野菊之墓 在线播放Vronsky heard with pleasure this light-hearted prattle of a pretty woman, agreed with her, gave her half-joking counsel, and altogether dropped at once into the tone habitual to him in talking to such women. In his Petersburg world all people were divided into utterly opposed classes. One, the lower class, vulgar, stupid, and, above all, ridiculous people, who believe that one husband ought to live with the one wife whom he has lawfully married; that a girl should be innocent, a woman modest, and a man manly, self-controlled, and strong; that one ought to bring up one's children, earn one's bread, and pay one's debts; and various similar absurdities. This was the class of old-fashioned and ridiculous people. But there was another class of people, the real people. To this class they all belonged, and in it the great thing was to be elegant, generous, plucky, gay, to abandon oneself without a blush to every passion, and to laugh at everything else.视屏如果没有播放按钮请刷新网页
I had been so absorbed during the latter part of the night that I had paid little attention to the rest of the Las Palomas outfit, though I occasionally caught sight of Miss Jean and the drover, generally dancing, sometimes promenading, and once had a glimpse of them tete-a-tete on a rustic settee in a secluded corner. Our employer seldom danced, but kept his eye on June Deweese in the interests of peace, for Annear and his wife were both present. Once while Esther and I were missing a dance over some light refreshment, I had occasion to watch June as he and Annear danced in the same set. I thought the latter acted rather surly, though Deweese was the acme of geniality, and was apparently having the time of his life as he tripped through the mazes of the dance. Had I not known of the deadly enmity existing between them, I could never have suspected anything but friendship, he was acting the part so perfectly. But then I knew he had given his plighted word to the master and mistress, and nothing but an insult or indignity could tempt him to break it.野菊之墓 在线播放

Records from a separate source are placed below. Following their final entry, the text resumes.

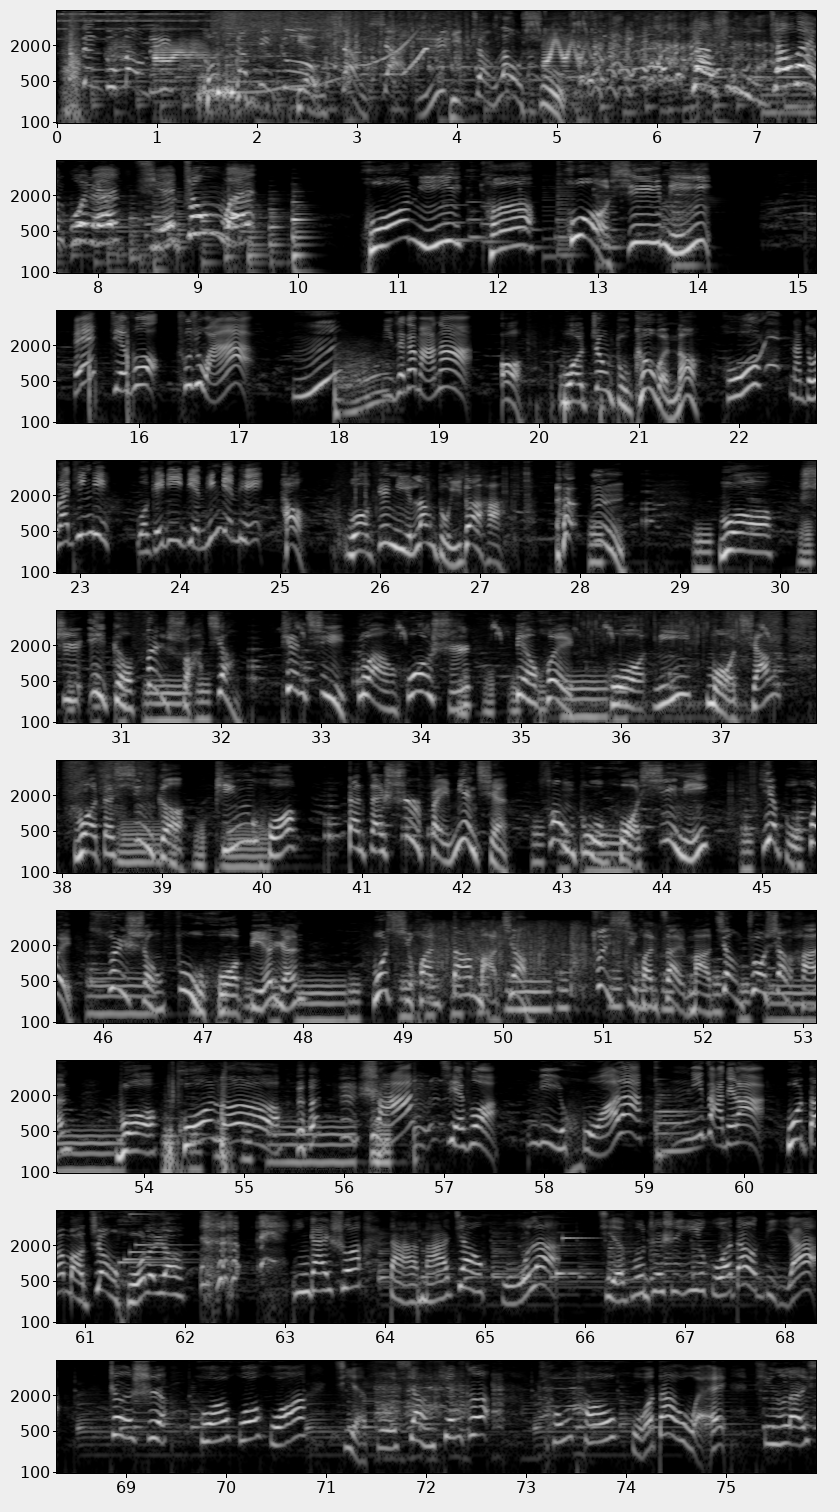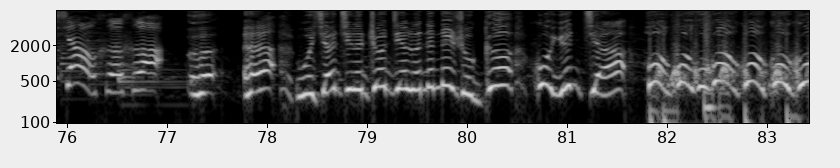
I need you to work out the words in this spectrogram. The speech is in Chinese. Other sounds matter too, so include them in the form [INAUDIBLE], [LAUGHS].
三顾冒驴，红烧屁股，天上下雨，地上老鼠。[LAUGHS] 要是你教外国人学中文，和泥和和稀泥。哎，姐夫，出去玩啊？嗯，你在干嘛呢？哦，我正读课文呢。哦，那读来听听，我给你点评点评。好，我给你朗读一段哈。[COUGHS] 嗯。我是一个粉刷匠，天气暖和时便会和泥抹墙。我的性格平和，但在是非面前从不和稀泥，也不会随声附和别人。我喜欢打麻将，最喜欢在麻将桌上喊“我活了”。[LAUGHS] 啥，姐夫？你活了？你咋的啦？我打麻将活了呀。[LAUGHS] 应该说打麻将糊了。姐夫这是一活到底呀，正是活活活，姐夫向天歌，从头活到尾，听了笑呵呵。呃。啊！我想起了周杰伦的那首歌《霍元甲》，霍霍霍霍霍霍霍！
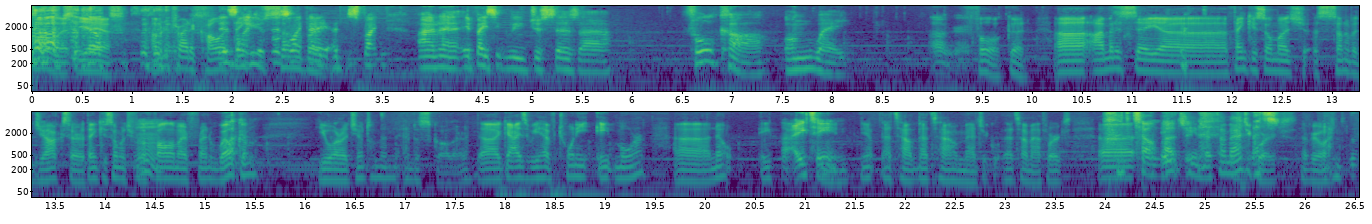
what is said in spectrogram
call it. Yeah, yeah. I'm gonna try to call it. There's Thank like, you, there's like a. a, a display, and uh, it basically just says uh, "full car on way." Oh great. Full, good. Uh, I'm gonna say uh, thank you so much, son of a jock, sir. Thank you so much for the Mm. follow, my friend. Welcome. You are a gentleman and a scholar, uh, guys. We have 28 more. Uh, no, 18. Uh, 18. Yep, that's how that's how magic. That's how math works. Uh, That's how magic- 18, That's how magic that's- works, everyone.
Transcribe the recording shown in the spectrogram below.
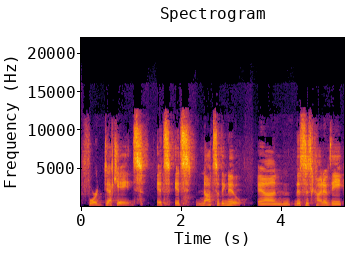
for decades. It's it's not something new, and this is kind of the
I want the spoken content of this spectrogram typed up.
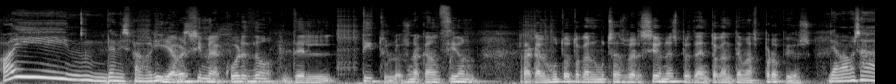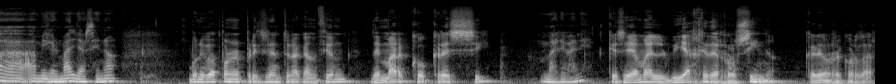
¡Ay! De mis favoritos. y a ver si me acuerdo del título. Es una canción, Racalmuto tocan muchas versiones, pero también tocan temas propios. Llamamos a, a Miguel Maya, si no. Bueno, iba a poner precisamente una canción de Marco Cresci Vale, vale. que se llama El viaje de Rosina, creo recordar.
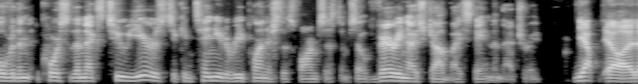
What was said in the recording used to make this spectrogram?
over the course of the next two years to continue to replenish this farm system. So very nice job by Stan in that trade. Yep. Uh,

野菊之墓 在线播放Helping himself from the proffered snuffbox of the padre, the host turned to his guest, and in all sincerity continued: "Yes, Father, I ought to build you a nice place of worship. We could quarry the rock during idle time, and burn our own lime right here on the ranch. While you are here, give me some plans, and we'll show you that the white element of Las Palomas are not such hopeless heretics as you suppose. Now, if we build the chapel, I'm just going to ask one favor in return: I expect to die and be buried on this ranch. You're a younger man by twenty years and will outlive me, and on the day of my burial I want you to lay aside your creed and preach my funeral in this little chapel which you and I are going to build. I have been a witness to the self-sacrifice of you and other priests ever since I lived here. Father, I like an honest man, and the earnestness of your cloth for the betterment of my people no one can question. And my covenant is, that you are to preach a simple sermon, merely commemorating the fact that here lived a man named Lovelace, who died and would be seen among his fellow men no more. These being facts, you can mention them; but beyond that, for fear our faiths might differ, the less said the better. Won't you have another mint julep before supper? No? You will, won't you, Don Blas?"
"I cannot say who he is," said Ann Veronica, "but he is a married man.... No! I do not even know that he cares for me. It is no good going into that. Only I just want him. I just want him, and no one else will do. It is no good arguing about a thing like that."野菊之墓 在线播放